I think one way we can increase this message is by letting someone know when you can tell they put forth a little bit of effort. Just show them that you noticed, and I think that can go a long way.
By Nicole Caruso
Hardcover – May 25, 2021
Learn more about the Worthy of Wearing movement at nicolemcaruso.com/worthy-of-wearing.
Posted on 09/1/2021 00:00 AM (Detroit Catholic)
NEW YORK (CNS) ─ The Vatican's Congregation for the Doctrine of the Faith has determined that allegations of sexual abuse of a minor against Bishop Nicholas DiMarzio of Brooklyn were found "not to have the semblance of truth."
The finding was announced Sept. 1 by the Archdiocese of New York, which had initiated an investigation into the allegation under "Vos Estis Lux Mundi" ("You are the light of the world"), the norms issued by Pope Francis in 2019 to address sexual abuse allegations against bishops.
"Given this finding, the Congregation for the Doctrine of the Faith will not authorize any further canonical process to address the accusations," the archdiocese said.
After the announcement, Bishop DiMarzio reiterated that the allegation was false, a stance he has maintained since it was first made in November 2019.
"I repeat what I have said from the beginning. There is no truth to these allegations. Throughout my more than 50-year ministry as a priest, I have never abused anyone," he said in statement released by the Brooklyn Diocese.
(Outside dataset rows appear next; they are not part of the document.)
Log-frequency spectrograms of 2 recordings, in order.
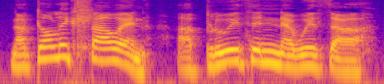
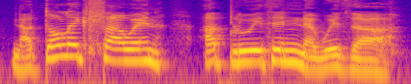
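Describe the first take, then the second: The two takes are said the same way.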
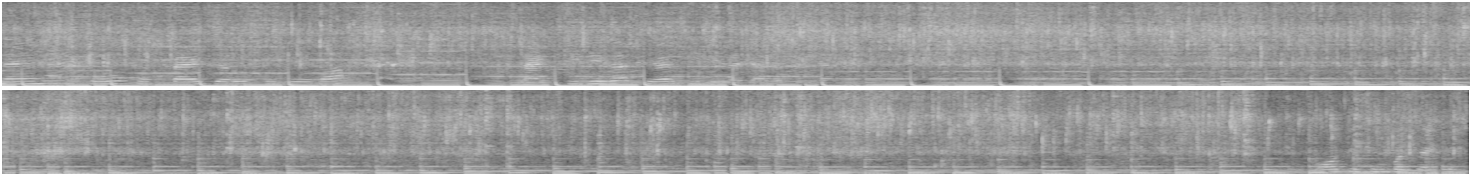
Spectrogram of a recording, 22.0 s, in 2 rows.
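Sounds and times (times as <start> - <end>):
eggs sizzling in oil: 0.0 - 22.0.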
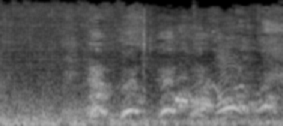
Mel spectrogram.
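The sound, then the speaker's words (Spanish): Dogs barking at a vehicle: a quick run of several high, sharp yips and barks over a dense, noisy rumble. “Perros que le siguen, perros que le ladran, que lo escoltan o que casi acaban bajo las ruedas.”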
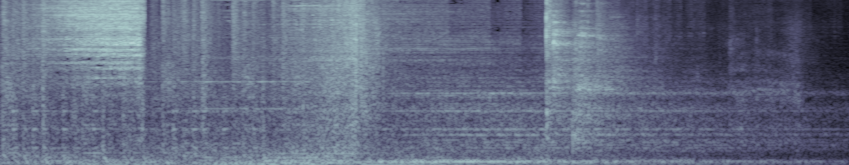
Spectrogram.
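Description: Dramatic background music with three swishes of a blade slashing through strands of Christmas lights, about half a second, three seconds and five and a half seconds in. The music fades near the end.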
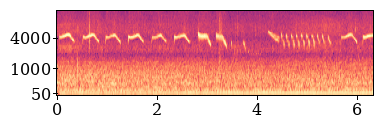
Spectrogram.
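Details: Cornwall poppy fields in June with a skylark singing: a regular run of high hooked chirps, a few quick descending notes, then a fast repeated trill before the chirps resume; low hum throughout.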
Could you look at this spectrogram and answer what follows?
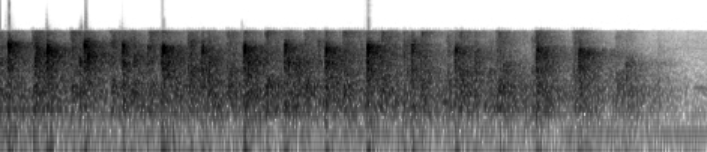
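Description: Congregation clapping during a church sermon, a steady run of hand claps with a dense, roomy wash that holds for several seconds, then fades out at the end.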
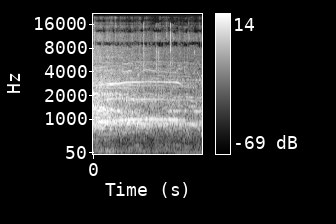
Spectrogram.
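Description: An audience at a cosplay convention award ceremony cheers and whoops, with a loud, sustained crowd roar that fades slightly over a couple of seconds.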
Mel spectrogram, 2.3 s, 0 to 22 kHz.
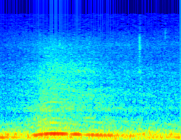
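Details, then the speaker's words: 2010 Ford Focus after replacing two motor mounts: petrol engine revs briefly to low revs and settles smooth and even, shaking and vibration about 95% gone and no dash rattle, formerly worst around 1500 rpm with AC on. "seriously a drastic improvement the shaking and vibrating and all that crap is pretty much 95% gone it's nice and smooth the way it should be"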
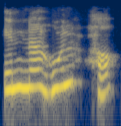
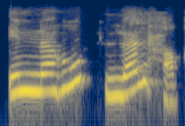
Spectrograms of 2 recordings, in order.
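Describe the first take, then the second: First: Innahul haq without the lam, read out clearly; plain innahul haq. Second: Innahu lal haq with the lam sounded clearly; with the added lam. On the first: Teacher reads the single emphasis, innahul haq, plainly. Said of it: "What's the difference between these two?". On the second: Teacher reads the ayah with the extra lam. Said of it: "Only this lam, only this lam is additional". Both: Shown as a demonstration.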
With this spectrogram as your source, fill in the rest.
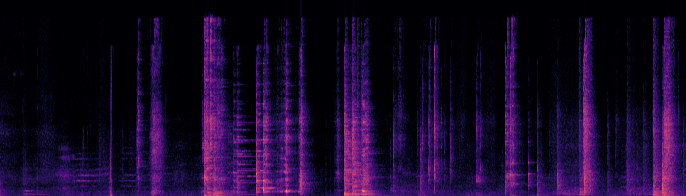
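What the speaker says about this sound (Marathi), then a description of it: "ही भांडे घासून घेते कुकर वगैरे सगळं" Dishes and a pressure cooker are scrubbed and handled at a home sink, with bursts of clinking metal, scraping and knocks spread irregularly between pauses, close by and fairly loud.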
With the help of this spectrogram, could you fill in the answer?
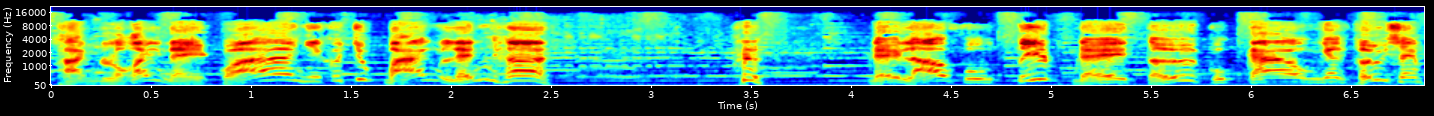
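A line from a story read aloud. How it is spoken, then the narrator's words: Shouting. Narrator (Vietnamese): Ôn Phương Nghĩa hét lên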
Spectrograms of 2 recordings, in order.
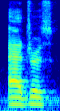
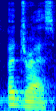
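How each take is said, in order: First: "address" as AD-dress; first-syllable stress. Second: "address" as a-DRESS; weak A and strong DRESS in "address"; final-syllable stress. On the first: Teacher recaps noun choice, front-stressed. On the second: Teacher recaps noun choice, end-stressed. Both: Shown as a demonstration. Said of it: "Quer falar endereço? Escolha".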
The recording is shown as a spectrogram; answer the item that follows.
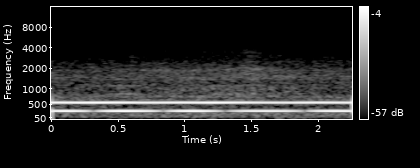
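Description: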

He also said he cooperated with the inquiry by the New York Archdiocese "because I know I did nothing wrong."
"I have prayed for a conclusion to this investigation, and these final results further verify, as I have consistently said, that these allegations have absolutely no merit," Bishop DiMarzio said.
The bishop's attorney, Joseph A. Hayden Jr., said the decision by the Vatican's congregation followed "an impartial and rigorous investigation" by John O'Donnell, a former federal prosecutor, and an investigative firm founded by Louis Freeh, former FBI director.
He said the involvement of two former law enforcement officials in the investigation "should leave no doubt" about the Vatican's conclusion.
Bishop DiMarzio was accused of abuse by two men. In November 2019, Mark Matzek claimed that then-Father DiMarzio abused him when he was 12 years old in 1974 and 1975, when the priest was assigned to St. Nicholas Church in Jersey City, New Jersey.
A second man, Samier Tadros, now of Daytona Beach, Florida, subsequently filed a civil lawsuit in February 2021 after hearing about Matzek's accusation from a family member.
The lawsuit claimed Tadros was abused from 1978 to 1980 in Holy Rosary Church in the Archdiocese of Newark, New Jersey. The Tablet, Brooklyn's diocesan newspaper, reported that Tadros contended in the lawsuit "that he was receiving one-on-one religious instruction" from Bishop DiMarzio at the time.
Attorney Mitchell Garabedian, who represents both accusers, disagreed with the Vatican's conclusion based on the investigation's findings.
"The investigations concerning the credibility of my clients were subjective and biased because the investigators were controlled by and paid for by the Catholic Church," Garabedian said in a statement released soon after the New York Archdiocese's announcement.
"The Congregation for the Doctrine of the Faith, which rendered the decision, is in the business of continuing the secrecy of clergy sexual abuse by hiding the truth," Garabedian said.
He added that both men will continue to pursue their claims in the courts "and justice will prevail when the truth is revealed."